July 4, 1977, State Fairgrounds, Raleigh. My grandfather is dancing on the cloggers' stage with the mayor, little 4-foot-8-inch, tennis shoe-shod Isabella Cannon. He is drunken ebullient. I have never known him to dance. I am 8 and want to dress like the cloggers, beribboned tap shoes and gingham dress with crinolines. I ride ponyback in a slow, bored circle. The ponies smell sweet from hay and manure, and next year I'll be too big to ride them; already my toes drag the ground.
The long version of "American Pie" plays all day on the radio. It ends on one station and we twist the knob until it resumes. I don't understand what the words mean, but the sad chorus keeps turning in my chest. Drove my Chevy to the levy ... them good old boys ... this'll be the day that I die.
My father and great-uncle have been setting up for the fireworks since morning. City workers have buried steel pipes for launching the bombs and fire trucks idle close by. By sundown many cans of Pabst have been drained and a flat, tea-colored pint makes the rounds. No one's scared of anything but rain.

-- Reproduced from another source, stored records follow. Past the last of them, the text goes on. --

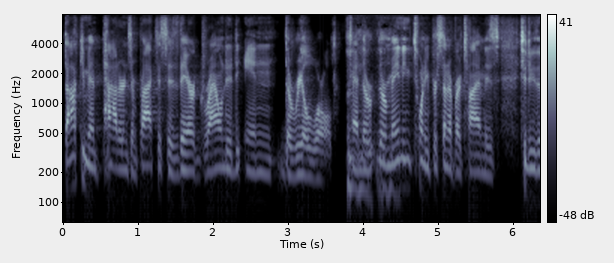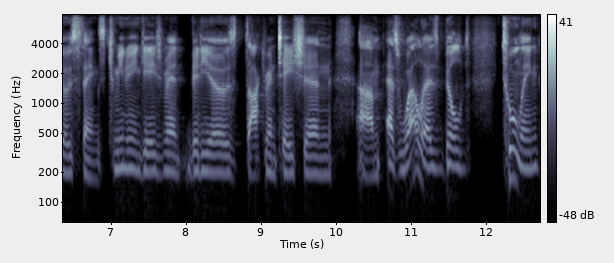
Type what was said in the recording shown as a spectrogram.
document patterns and practices, they are grounded in the real world. Mm-hmm. And the, the, remaining 20% of our time is to do those things community engagement, videos, documentation, um, as well as build tooling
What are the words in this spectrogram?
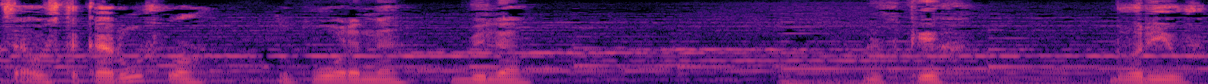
Це ось таке русло утворене біля людських дворів.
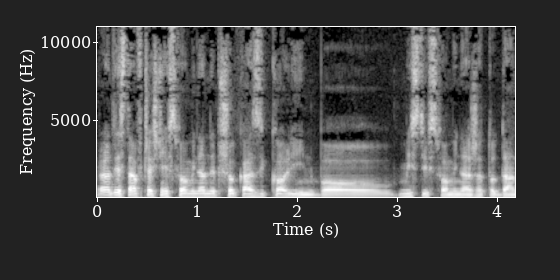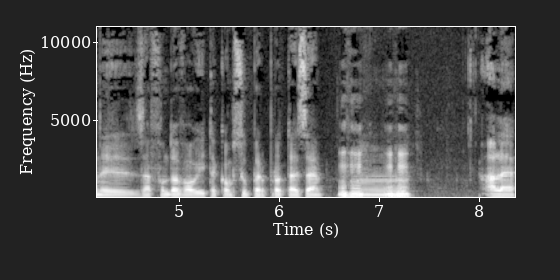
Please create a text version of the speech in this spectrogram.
Rand jest tam wcześniej wspominany przy okazji Colin, bo Misty wspomina, że to Dany zafundował jej taką super protezę. Mm. Ale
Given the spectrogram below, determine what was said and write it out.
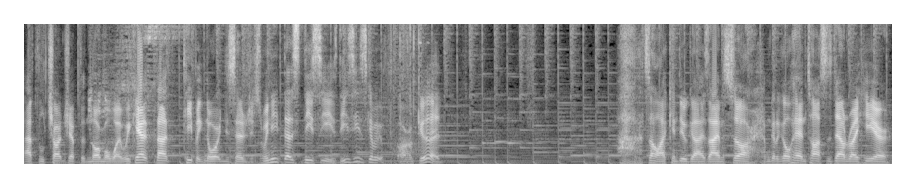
I have to charge up the normal way. We can't not keep ignoring these energies. We need these DCs. DCs gonna be, are good. That's all I can do, guys. I'm sorry. I'm gonna go ahead and toss this down right here.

It's hardly worth coming just to sit in the stands; we're down by the racetrack with the shooters and get to lie atop car hoods and watch the display projected directly overhead. The bombs come in parcels the size and shape of ostrich eggs and have exotic names from China: Dragon Dancing with Phoenix, Blossom After Thunder, Golden Silk & Silver Rain, Happy Song.
My father wields a sizzling flare, backs up to each fuse and ignites one after another. Missiles hiss skyward, break open into umbrellas of green and gold fire. Branches of red lightning crack and dribble, hurling glitter. A white-dot bomb punctuates all the color, and I dig my knuckles into my ears, anticipating the blast that comes a beat later.

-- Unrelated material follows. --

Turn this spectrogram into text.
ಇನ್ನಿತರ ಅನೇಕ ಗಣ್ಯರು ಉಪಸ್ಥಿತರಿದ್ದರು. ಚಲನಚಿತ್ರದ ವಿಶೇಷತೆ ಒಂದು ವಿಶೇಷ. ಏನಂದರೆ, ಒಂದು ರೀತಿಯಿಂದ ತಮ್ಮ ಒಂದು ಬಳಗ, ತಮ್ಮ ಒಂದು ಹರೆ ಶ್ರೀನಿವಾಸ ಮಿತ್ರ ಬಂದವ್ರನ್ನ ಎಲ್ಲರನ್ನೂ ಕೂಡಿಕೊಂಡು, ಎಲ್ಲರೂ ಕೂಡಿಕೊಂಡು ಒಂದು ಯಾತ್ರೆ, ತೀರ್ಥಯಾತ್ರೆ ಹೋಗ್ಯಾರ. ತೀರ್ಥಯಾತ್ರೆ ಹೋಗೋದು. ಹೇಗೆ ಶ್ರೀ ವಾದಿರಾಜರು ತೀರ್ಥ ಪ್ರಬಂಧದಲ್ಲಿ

The finale is the only part my father gets to watch because it's all on one fuse. He crouches to light it, springs away, and rolls to get clear. The firmament erupts with pulsing streamers; hot ash rains down. He is hidden in smoke. I scream myself hoarse. He's back on his feet when the haze clears, deaf and reeking of gunpowder. Bombs have exploded 10 feet off the ground, spit flame in his face, and my father walks away grinning, on fire with his own potent mixture of nerves and luck.